Task goal:
Once you find the line with "Spectrogram, levels from −99 to 1 dBFS." in the listing below, set down exactly every line from it through the line with "Captioner's note: pauses for 3 seconds", but no pictures.

Data:
• • • • • • •
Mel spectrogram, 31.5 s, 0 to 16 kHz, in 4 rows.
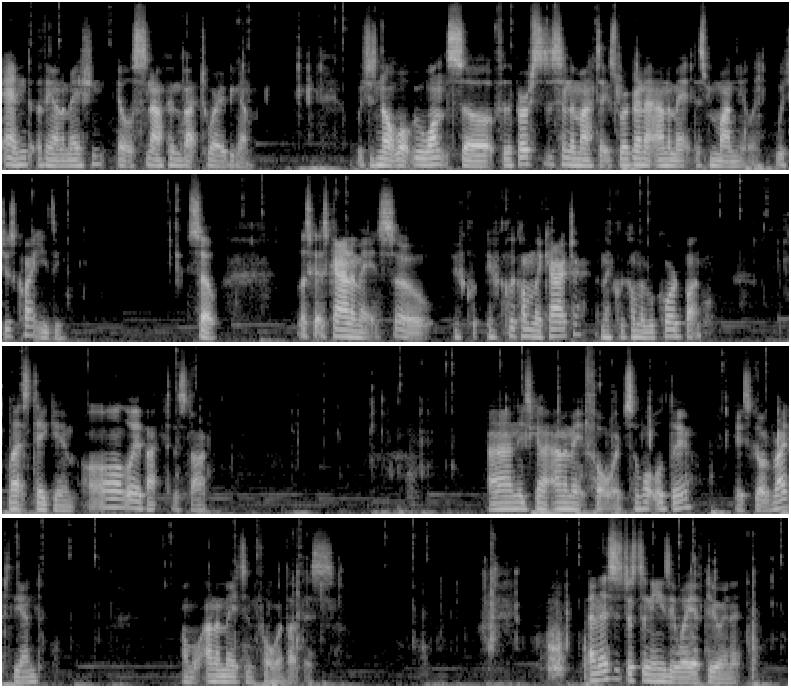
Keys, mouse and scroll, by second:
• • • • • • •
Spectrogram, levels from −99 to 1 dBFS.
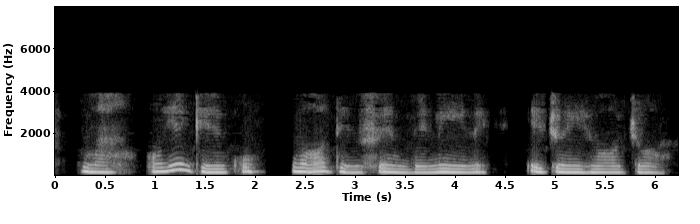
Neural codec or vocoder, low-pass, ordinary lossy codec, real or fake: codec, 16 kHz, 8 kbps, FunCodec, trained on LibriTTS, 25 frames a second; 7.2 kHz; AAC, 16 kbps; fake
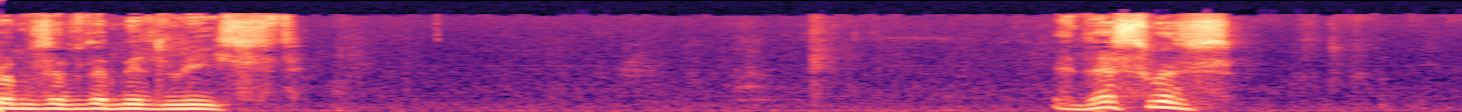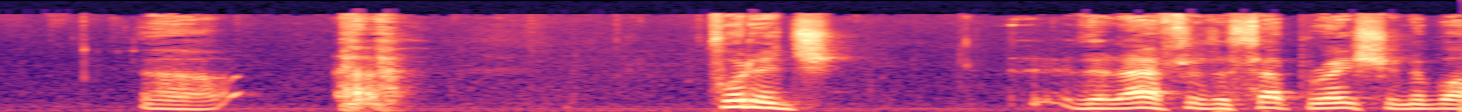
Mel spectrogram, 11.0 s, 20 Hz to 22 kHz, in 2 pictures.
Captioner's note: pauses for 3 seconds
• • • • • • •
Task result:
Spectrogram, levels from −99 to 1 dBFS.
Neural codec or vocoder, low-pass, ordinary lossy codec, real or fake: codec, 16 kHz, 8 kbps, FunCodec, trained on LibriTTS, 25 frames a second; 7.2 kHz; AAC, 16 kbps; fake
Mel spectrogram, 11.0 s, 20 Hz to 22 kHz, in 2 pictures.
Captioner's note: pauses for 3 seconds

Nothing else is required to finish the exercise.